Emil H. Frankel is an independent consultant on transportation policy and public management issues and a senior fellow at the Eno Center for Transportation. From 2007 to 2011, as director of transportation policy at the Bipartisan Policy Center (BPC), he led the preparation of BPC’s report Performance Driven: A New Vision for US Transportation Policy, and from 2012 to 2014, he was a visiting scholar and senior adviser at BPC. Frankel was assistant secretary for transportation policy at the US Department of Transportation from 2002 to 2005. He was commissioner of the Connecticut Department of Transportation from 1991 to 1995, during which time he was a founding vice chair of the I-95 Corridor Coalition. Between 1995 and 2015, Frankel held adjunct faculty and visiting lecturer positions at Yale University, the University of Connecticut, Harvard University, and the George Washington University. He serves on the board of directors of Cambridge Systematics Inc. and formerly served on the board of directors of the Regional Plan Association of New York. Frankel chaired the Transportation Research Board’s Committee for a Study of Potential Energy Savings and Greenhouse Gas Reductions from Transportation that reported in 2011 and is a national associate of the National Research Council. Frankel received his bachelor’s degree from Wesleyan University and an LLB from Harvard Law School. He was a Fulbright Scholar at Manchester University. From 1981 to 1984 and from 1985 to 1997, he was a trustee of Wesleyan University, where he is now a trustee emeritus.

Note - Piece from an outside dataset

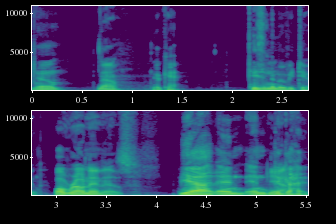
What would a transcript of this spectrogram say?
No. No. Okay. He's in the movie too. Well, Ronan is. Yeah, and and Yeah. the guy.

Janet F. Kavinoky is vice president for federal and state governmental relations for Vulcan Materials Company, the nation’s largest producer of construction aggregates and a major producer of aggregates-based construction materials. Drawing on 20 years of federal and state policy and advocacy experience and relationships, Kavoniky formulates and executes strategies to shape the political, legislative, and regulatory environments that affect Vulcan’s business success. She also directs VMCPAC, Vulcan’s political action committee, and manages community relations in several states. From 2006 to 2015, she led infrastructure policy and lobbying as executive director for transportation and infrastructure at the US Chamber of Commerce. She also ran the Americans for Transportation Mobility, a nationwide business, labor, and transportation organization coalition, and developed the Let’s Rebuild America initiative to raise the profile of infrastructure issues, broaden stakeholder engagement, and create new opportunities for businesses to influence public policy. Kavinoky started her career at the US Department of Transportation, consulted for the California Department of Transportation during graduate school, and worked with state departments of transportation at the American Association of State Highway and Transportation Officials. She earned her BS in political economy from the University of Wyoming in 1995 and an MBA from the Stanford Graduate School of Business. She serves on the boards of the Business Council of Alabama, the Red Mountain Theatre Company, and the National Association for Urban Debate Leagues, and on the advisory boards of the Eno Center for Transportation and the George Mason University Center for Public-Private Partnership Policy.